4 Signs Your Mole May Turn Into Cancer

Moles on your skin are normal most of the time. But there are some situations when you should watch your moles and have them checked out by a dermatologist before they grow into cancer. Here are four situations where a mole can put you at risk of developing skin cancer, or melanoma, and what you can do to prevent it.

You Were Born with a Mole

The average person has 10 to 40 moles on their body by the time they are at the age of 30. Moles normally appear and grow during childhood, adolescence, and into your twenties. But, when a person is born with a mole, or congenital nevi, on their body, the mole has a higher chance of becoming a melanoma. 

Only about 1 in 100 people are born with a mole, but if you or your child is born with this type of congenital nevi, you should watch it closely for any signs it is changing. Then, teach your child how to check it often so they can watch it for signs of cancer.

Watch your congenital nevi closely to see if it grows large quickly, changes shape, or develops different colors. These changes can be signs that this birth mole is growing into cancer and it should be checked by a dermatologist and possibly removed as soon as possible. 

If you have a congenital nevi, you may choose mole removal to avoid any problems with cancer or to deal with cosmetic problems.

You Have an Extra-Large Mole

If you have had a mole since birth that has grown larger than the diameter of a pencil eraser, you are at a higher risk for developing skin cancer. This type of birth mole that grows unusually large is called a dysplastic nevi. And, if you have 10 or more dysplastic nevi, you are 12 times more likely to have melanoma.

Watch these dysplastic nevi closely to see if they grow uneven edges, uneven color, or become irregular in shape. Your dermatologist will remove the entire mole including some of the surrounding tissue, stitch up the incision, and have the nevi tissue tested to see if it is melanoma.

Your Mole's Appearance Changed
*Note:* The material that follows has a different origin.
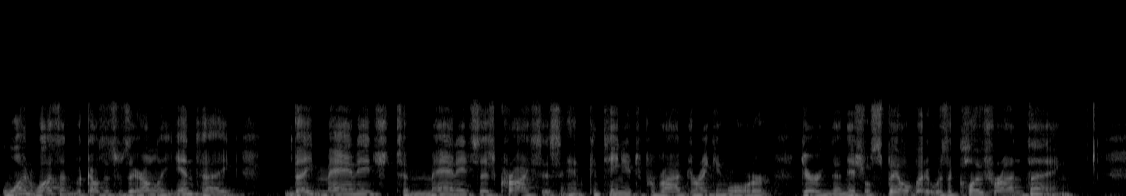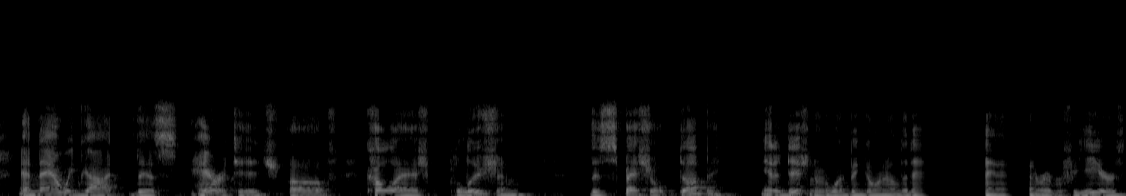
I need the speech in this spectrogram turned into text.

If all your moles grew during childhood, you still need to watch for any unusual changes in their appearances. Look to make sure your moles are symmetrical. Also, look for any mole borders growing uneven, blurry, or jagged. Check to see if any moles begin to develop different colors, such as patches of blue, tan, white, red, or black, or grow larger than the diameter of a pencil eraser. If any of these changes occur in a mole, it is time to get the mole checked by your dermatologist.

If you have a lot of moles on your body, take a picture of different areas on your body every couple of months, then compare the pictures for any changes in your moles. It can be hard to keep track of what they all look like when you have so many moles on your body, so using the camera on your phone or a digital camera can help you keep track of them.
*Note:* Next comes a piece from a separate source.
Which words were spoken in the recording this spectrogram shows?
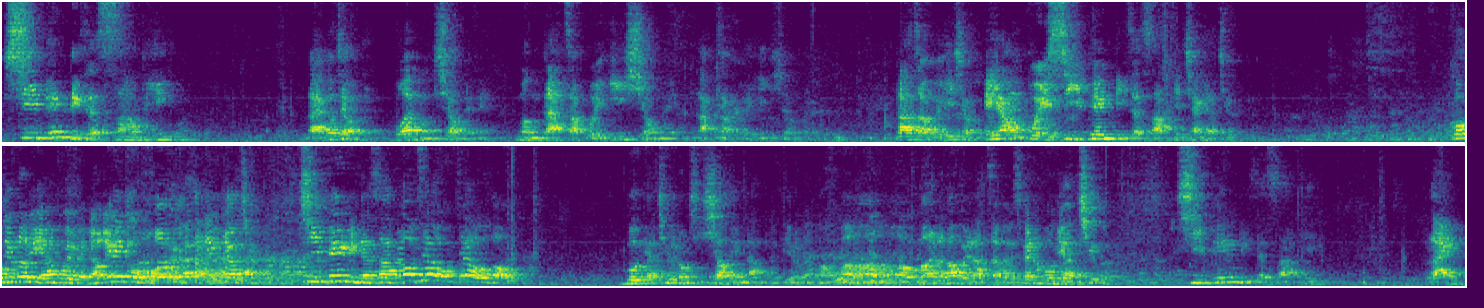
诗篇二十三篇，来，我叫我爱问少年的，问六十岁以上的，六十岁以上的，六十岁以上会晓背诗篇二十三篇，请举手。高中乐你会晓背袂？然后哎，个我较十你举手。诗篇二十三篇，哦，这有这有吼。无举手拢是少年人就对啦，吼，哦哦，我我未六十岁，所以拢无举手。四篇二十三篇，来。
Your Moles Appeared During Your Adulthood

It is completely normal for your skin to develop new moles during your early life, until age 30. But, if you grow new moles after age 30, there can be higher chance these moles are cancerous. Mole growth after age 30 indicates your skin has been exposed to the sun's harmful rays too much, leading to cancer. 

Watch out for any late-growth moles after you are 30 years old and have them checked by your dermatologist as soon as you discover them. It is most common for men to find melanoma on their chest or back, and women to commonly find melanoma on their lower legs. It is important to pay careful attention to these common spots for melanoma, and also check the skin on any areas of your body that have had extra time in the sun.
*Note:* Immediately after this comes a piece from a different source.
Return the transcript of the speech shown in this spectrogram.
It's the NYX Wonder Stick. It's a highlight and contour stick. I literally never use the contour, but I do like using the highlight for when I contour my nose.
Remember these four situations and watch for any melanoma risk in your moles.